received gifts for men--accepting their homage, even when forced, as
that of rebels.
that the Lord God might dwell--or literally, "to dwell, O Lord God"
--that is, to make this hill, His people or Church, His dwelling. This
Psalm typifies the conquests of the Church under her divine leader,
Christ. He, indeed, "who was with the Church in the wilderness"
is the Lord, described in this ideal ascension. Hence Paul
applies this language to describe His real ascension, when, having
conquered sin, death, and hell, the Lord of glory triumphantly entered
heaven, attended by throngs of adoring angels, to sit on the throne and
wield the scepter of an eternal dominion. The phrase "received gifts
for (or literally, among) men" is by Paul, "gave gifts to
men." Both describe the acts of a conqueror, who receives and
distributes spoils. The Psalmist uses "receiving" as evincing the
success, Paul "gave" as the act, of the conqueror, who, having subdued
his enemies, proceeds to reward his friends. The special application of
the passage by Paul was in proof of Christ's exaltation. What the Old
Testament represents of His descending and ascending corresponds with
His history. He who descended is the same who has ascended. As then
ascension was an element of His triumph, so is it now; and He, who, in
His humiliation, must be recognized as our vicarious sacrifice and the
High Priest of our profession, must also be adored as Head of His
Church and author of all her spiritual benefits.
19-21. God daily and fully supplies us. The issues or escapes from
death are under His control, who is the God that saves us, and destroys
His and our enemies.
21. wound the head--or, "violently destroy"
goeth on still in . . . trespasses--perseveringly impenitent.
22. Former examples of God's deliverance are generalized: as He has
done, so He will do.
from Bashan--the farthest region; and--
depths of the sea--the severest afflictions. Out of all, God will
bring them. The figures of
denote the completeness of the conquest, not implying any savage
24-27. The triumphal procession, after the deliverance, is depicted.
They have seen--impersonally, "There have been seen."
the goings of my God--as leading the procession; the ark, the symbol of
His presence, being in front. The various bands of music
follow, and all who are--
26. from--or literally, "of"
the fountain of Israel--that is, lineal descendants of Jacob, are
invited to unite in the doxology. Then by one of the nearest tribes,
one of the most eminent, and two of the most remote, are represented
the whole nation of Israel, passing forward
28, 29. Thanks for the past, and confident prayer for the future
victories of Zion are mingled in a song of praise.
29. thy temple--literally, "over"
Jerusalem--His palace or residence
symbolized His protecting presence among His people, and hence is the
object of homage on the part of others.
30. The strongest nations are represented by the strongest beasts

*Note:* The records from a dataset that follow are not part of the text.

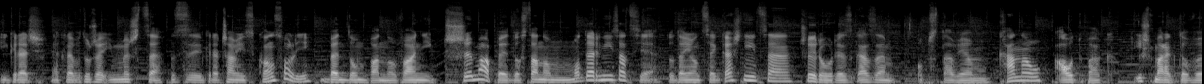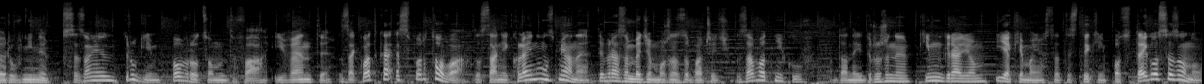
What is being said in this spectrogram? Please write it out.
i grać na klawiaturze i myszce z graczami z konsoli, będą banowani. Trzy mapy dostaną modernizacje, dodające gaśnice czy rury z gazem. Obstawiam kanał, Outback i szmaragdowe równiny. W sezonie drugim powrócą dwa eventy. Zakładka esportowa dostanie kolejną zmianę. Tym razem będzie można zobaczyć zawodników danej drużyny, kim grają i jakie mają statystyki. Od tego sezonu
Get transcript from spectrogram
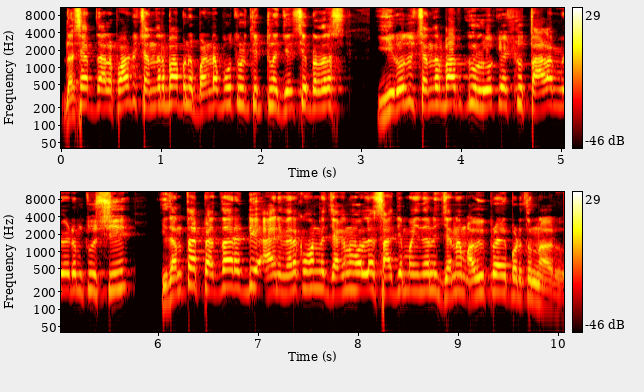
దశాబ్దాల పాటు చంద్రబాబును బండబూతులు తిట్టిన జేసీ బ్రదర్స్ ఈ రోజు చంద్రబాబుకు లోకేష్కు తాళం వేయడం చూసి ఇదంతా పెద్దారెడ్డి ఆయన వెనక ఉన్న జగన్ వల్లే సాధ్యమైందని జనం అభిప్రాయపడుతున్నారు.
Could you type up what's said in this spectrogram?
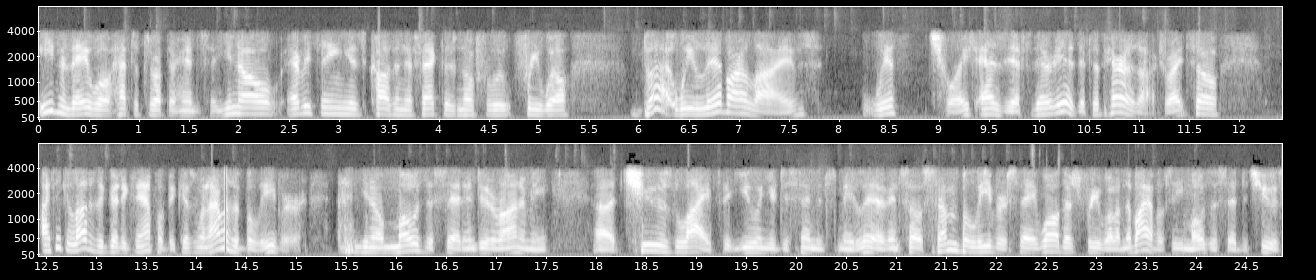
even they will have to throw up their hands and say, you know, everything is cause and effect. There's no free will. But we live our lives with choice as if there is. It's a paradox, right? So I think love is a good example because when I was a believer, you know, Moses said in Deuteronomy, uh, choose life that you and your descendants may live. And so some believers say, well, there's free will in the Bible. See, Moses said to choose.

31. Princes--or, literally, "fat ones," the most eminent from the
most wealthy, and the most distant nation, represent the universal

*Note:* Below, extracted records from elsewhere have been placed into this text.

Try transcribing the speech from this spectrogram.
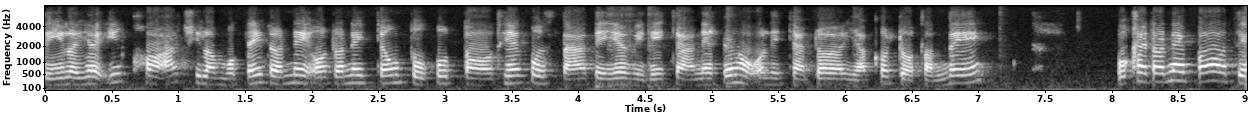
tí là những ít kho á chỉ là một tê đó này ở đó này trong tủ cô to thế cô xa thì giờ vì đi trả này cái hộ linh trả cho giá có đồ tận đấy bố khai đó này bao thì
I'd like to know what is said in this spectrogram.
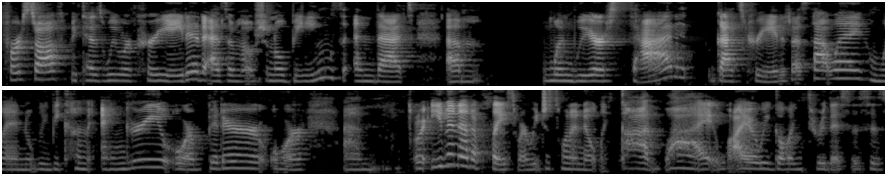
first off, because we were created as emotional beings, and that um, when we're sad, God's created us that way. When we become angry or bitter, or um, or even at a place where we just want to know, like God, why? Why are we going through this? This is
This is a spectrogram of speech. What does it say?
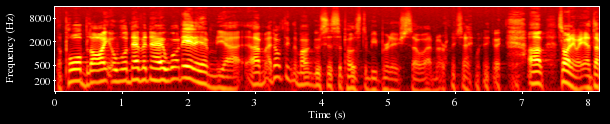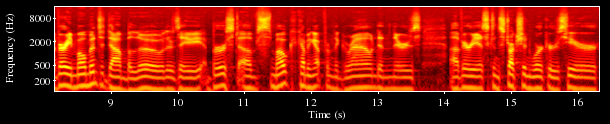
The poor blighter will never know what hit him. Yeah, um, I don't think the mongoose is supposed to be British, so I'm not really saying. Anyway. Uh, so, anyway, at that very moment down below, there's a burst of smoke coming up from the ground, and there's uh, various construction workers here,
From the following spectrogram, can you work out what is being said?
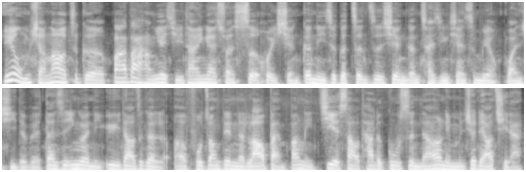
因为我们想到这个八大行业，其实它应该算社会线，跟你这个政治线跟财经线是没有关系，对不对？但是因为你遇到这个呃服装。店的老板帮你介绍他的故事，然后你们就聊起来。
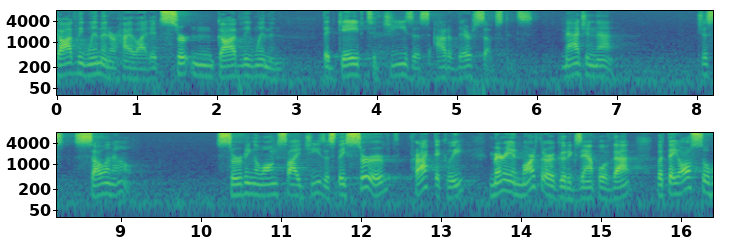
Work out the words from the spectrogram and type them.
godly women are highlighted, certain godly women that gave to Jesus out of their substance. Imagine that. Just selling out, serving alongside Jesus. They served practically. Mary and Martha are a good example of that, but they also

stretch out her hands--or, "make to run her hands," denoting haste.
32-36. To Him who is presented as riding in triumph through His
ancient heavens and proclaiming His presence--to Him who, in nature,
and still more in the wonders of His spiritual government, out of His
is terrible, who rules His Church, and, by His Church, rules the world
in righteousness--let all nations and kingdoms give honor and power and